Location of Repository

‘Idle Devils’ and ‘Household Engineers’: Identity in Chronic Widespread Pain

By Jane C. Richardson, Bie Nio Ong and Julius Sim

Abstract

Chronic widespread pain, in which pain is experienced in multiple bodily\ud areas, is estimated to affect between 4.7% and 11.2% of the population but\ud little is known about the experiences of this group of people. Previous research\ud on chronic illness has offered insights into the ways in which sufferers attempt\ud to construct new identities or maintain old ones, which may be relevant to the\ud experience of people with chronic widespread pain. This paper is based on\ud ongoing research which uses in-depth interviews, diaries and family member\ud interviews to explore the experiences of this group of people. The paper uses\ud the accounts of two men and their spouses to explore the ways in which key\ud features of chronic widespread pain may influence identity. For Harry, the\ud invisibility of pain raises possible accusations of ‘idleness’ or malingering,\ud leading to attempts to maintain identity as a worker, despite the uncertainties of\ud a chronic condition.
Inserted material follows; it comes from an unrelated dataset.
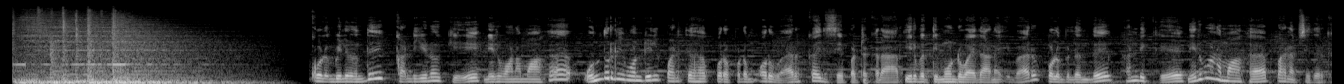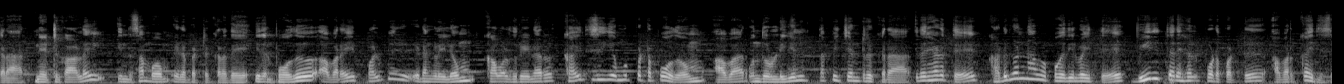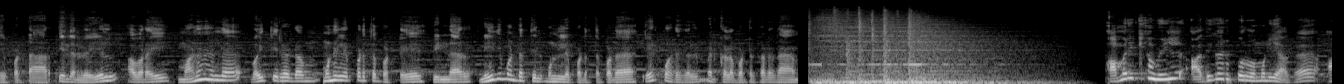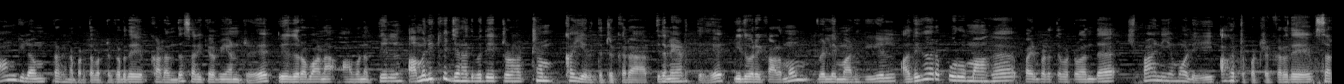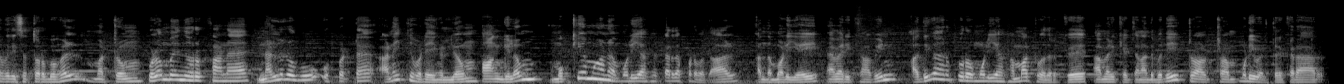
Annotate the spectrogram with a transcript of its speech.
கொழும்பிலிருந்து கண்டியை நோக்கி நிர்வாணமாக ஒன்றுலி ஒன்றில் படித்ததாக கூறப்படும் ஒருவர் கைது செய்யப்பட்டிருக்கிறார். இருபத்தி மூன்று வயதான இவர் கொழும்பிலிருந்து கண்டிக்கு நிர்வாணமாக பயணம் செய்திருக்கிறார். நேற்று காலை இந்த சம்பவம் இடம்பெற்றிருக்கிறது. இதன் போது அவரை பல்வேறு இடங்களிலும் காவல்துறையினர் கைது செய்ய முற்பட்ட போதும் அவர் உந்துருளியில் தப்பிச் சென்றிருக்கிறார். இதனையடுத்து கடுகண்ணாவ பகுதியில் வைத்து வீதித்தடைகள் போடப்பட்டு அவர் கைது செய்யப்பட்டார். இந்த நிலையில் அவரை மனநல வைத்தியரிடம் முன்னிலைப்படுத்தப்பட்டு பின்னர் நீதிமன்றத்தில் முன்னிலைப்படுத்தப்பட ஏற்பாடுகள் மேற்கொள்ளப்பட்டிருக்கின்றன. அமெரிக்காவில் அதிகாரப்பூர்வ மொழியாக ஆங்கிலம் பிரகடனப்படுத்தப்பட்டிருக்கிறது. கடந்த சனிக்கிழமை அன்று இது தொடர்பான ஆவணத்தில் அமெரிக்க ஜனாதிபதி டொனால்ட் ட்ரம்ப் கையெழுத்திட்டிருக்கிறார். இதனையடுத்து இதுவரை காலமும் வெள்ளை மாளிகையில் அதிகாரப்பூர்வமாக பயன்படுத்தப்பட்டு வந்த ஸ்பானிய மொழி அகற்றப்பட்டிருக்கிறது. சர்வதேச தொடர்புகள் மற்றும் புலம்பெயர்ந்தோருக்கான நல்லுறவு உட்பட்ட அனைத்து விடயங்களிலும் ஆங்கிலம் முக்கியமான மொழியாக கருதப்படுவதால் அந்த மொழியை அமெரிக்காவின் அதிகாரப்பூர்வ மொழியாக மாற்றுவதற்கு அமெரிக்க ஜனாதிபதி டொனால்ட் ட்ரம்ப் முடிவெடுத்திருக்கிறார்.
Harry attempts to reduce the impact of his illness on his\ud identity, through presenting himself as part of the wider group of the\ud unemployed, leading to additional tensions. In contrast, Duncan creates a new\ud identity as a ‘household engineer’, demonstrating his physical competence and\ud control over aspects of his condition through performance of household chores.\ud He, and his wife, present his pain onset as a positive opportunity to renegotiate\ud their roles within the family. The accounts of Harry and Duncan provide\ud insight into the experiences of living with chronic widespread pain and the\ud different ways in which lost identities can be recreated
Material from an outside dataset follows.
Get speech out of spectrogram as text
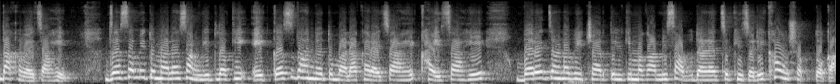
दाखवायचा आहे. जसं मी तुम्हाला सांगितलं की एकच धान्य तुम्हाला करायचं आहे खायचं आहे. बरेच जण विचारतील की मग आम्ही साबुदाण्याचं खिचडी खाऊ शकतो का?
Topics: R1, H1
Publisher: University of Huddersfield
Year: 2004
OAI identifier: oai:eprints.hud.ac.uk:5027

Suggested articles
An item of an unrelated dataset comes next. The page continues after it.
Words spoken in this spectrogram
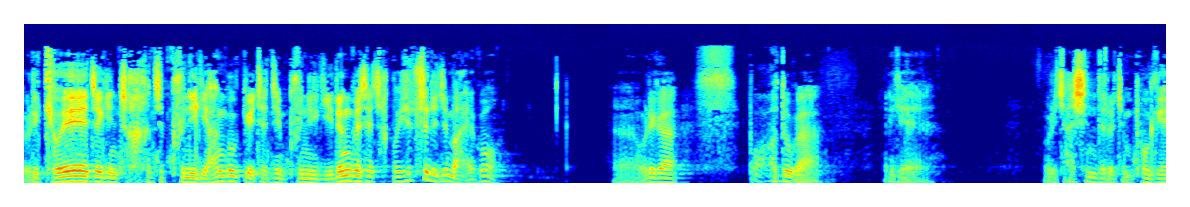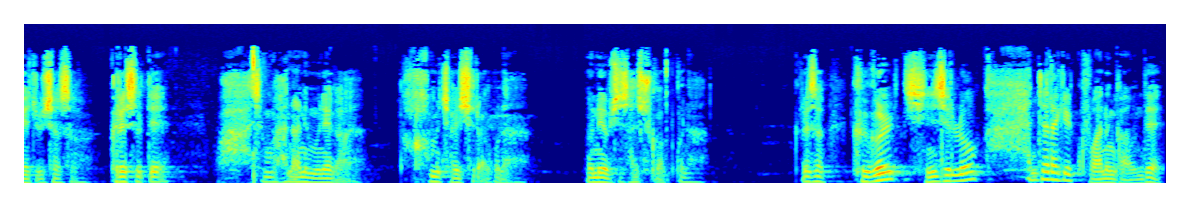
우리 교회적인 전체 분위기, 한국 교회 전체 분위기 이런 것에 자꾸 휩쓸리지 말고 어, 우리가 모두가 이게 우리 자신들을 좀 보게 해주셔서 그랬을 때 와, 정말 하나님 은혜가 너무 절실하구나. 은혜 없이 살 수가 없구나. 그래서 그걸 진실로 간절하게 구하는 가운데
Preview

Citations

  1. (1994). A body in pain - the making of a world of chronic pain, in
  2. (1993). Chronic illness and the pursuit of virtue in everyday life, in A. Radley (ed), Worlds of Illness: biographical and cultural perspectives on health and disease (pp.92-108), doi
  3. (1982). Chronic illness as biographical disruption, doi
  4. (1983). Chronic Pain: Its Social Dimensions, doi
  5. (1996). Collecting data through joint interviews,
  6. (1991). Good Days, Bad Days: The self in chronic illness and time, doi
  7. (1997). Identity dilemmas of chronically ill men, doi
  8. (1984). Idle Devils’ and ‘Household Engineers’: Identity in Chronic Widespread Pain
  9. (2001). Illness narratives: fact or fiction? doi
  10. (2001). Joint and individual interviewing in the context of cancer, doi
  11. (1999). Life course data collection: Qualitative interviewing using the life grid, doi
  12. (2003). Performing identities in illness narrative: masculinity and multiple sclerosis, doi
  13. (1990). Strategic uses of narrative in the presentation of self and illness - a research note, doi
  14. (1987). Struggling for a self: identity levels of the chronically ill, in
  15. (1991). The Culture of doi
  16. (1984). The genesis of chronic illness: narrative reconstruction, doi
  17. (1999). The prevalence and associated features of chronic widespread pain in the community using the ‘Manchester’ definition of chronic widespread pain, doi
  18. (1993). The prevalence of chronic widespread pain in the general population,

To submit an update or takedown request for this paper, please submit an Update/Correction/Removal Request.